In alien conditions, Thorpe produced a masterpiece of an innings. Having never played a test for England in Asia, the left-hander faced an enormous test against Surrey team-mate Saqlain Mushtaq. Fazed neither by reputations nor by the sub-continental heat and conditions, Thorpe pushed and poked his way to a vital hundred that secured England a very encouraging draw. With his place in the side also under question - he hadn't scored a fifty in three tests against the West Indies - Thorpe played his way into the record books. Uniquely amongst test hundreds, the knock contained just a solitary boundary, emphasising the batsman's chameleon qualities.
124 v South Africa 5th Test March 2003, The Oval
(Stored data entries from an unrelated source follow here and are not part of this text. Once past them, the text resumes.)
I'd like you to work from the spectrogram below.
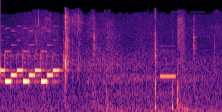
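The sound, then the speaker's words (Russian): A mobile phone rings with a faint run of short electronic beeps, followed by a few soft clicks and knocks. “Ему звонит мобильный.”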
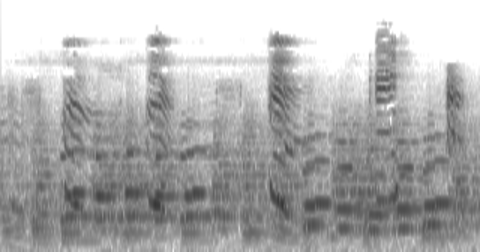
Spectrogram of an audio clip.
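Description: Asian small-clawed otter squeaking in short, high, falling chirps, about four times, over background music.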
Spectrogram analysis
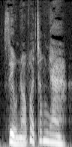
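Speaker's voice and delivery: ordinary delivery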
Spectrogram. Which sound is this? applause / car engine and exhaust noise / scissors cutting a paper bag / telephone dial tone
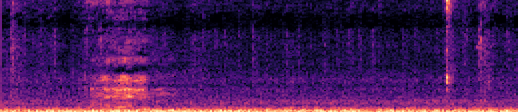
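car engine and exhaust noise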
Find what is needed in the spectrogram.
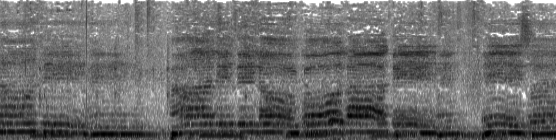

Having been absent from the national side for 14 months, Graham Thorpe returned for, in his own words “a second debut.” Like the first, it ended with a sumptuous hundred. How could the selectors ever have snubbed him in favour of Anthony McGrath and Ed Smith? In reply to South Africa’s daunting 483, England were 78-2 when Thorpe came out to a standing ovation from his home crowd. After initially grinding it out on the second evening, glorious strokeplay on the third morning followed, as Thorpe displayed his lavish library of cuts, drives, pulls and hooks while attacking Pollock and Ntini. The innings is rated by the man as his best, and it propelled England towards a sensational series-levelling victory.
113* v Sri Lanka 3rd Test March 2001, Colombo
In a super-tight series, Thorpe, and Thorpe alone, was the difference between the sides. With things level at 1-1 going into the decider at Kandy, the Surrey player enjoyed arguably the finest game of his test match career. Nothing could affect his cocoon-like concentration against the mighty Muralitharan. On a treacherous wicket, Thorpe's superb unbeaten 113 secured a psychologically vital 8 run lead for the visitors. Whether sweeping or tucking Murali behind the wicket, Thorpe was indestructible, England's rock. But his work was not yet done. In typical fashion, England very-nearly failed to gain the 74 needed for victory. Only one man passed 13, making an unbeaten 32 when all around him were losing their heads. No prizes for guessing who...
119* v West Indies 3rd Test April 2004, Bridgetown
In a shambolic England batting display, reminiscent of the 1990s, on a dodgy pitch, Graham Thorpe stood out. And how. While all around him fell, Thorpe scored an undefeated 119 – 102 more than any other batsman in the innings – to inch England to 226, and a vital lead. On a pacey pitch, West Indies had been dismissed for 224, before their bowlers were transformed into the 80s dream team. Edwards, Collins, Collymore and Best’s mixture of short and skiddy bowling proved far too much, as England fell to 155-8. But the left-hander marshalled the tail exquisitely, while defending bravely and hooking balls off his nose. The 71 eeked for the last two wickets left the West Indies rueing missed opportunities and, above all, Thorpe. Psychologically battered, they were routed for 94 and subsided to an eight-wicket defeat.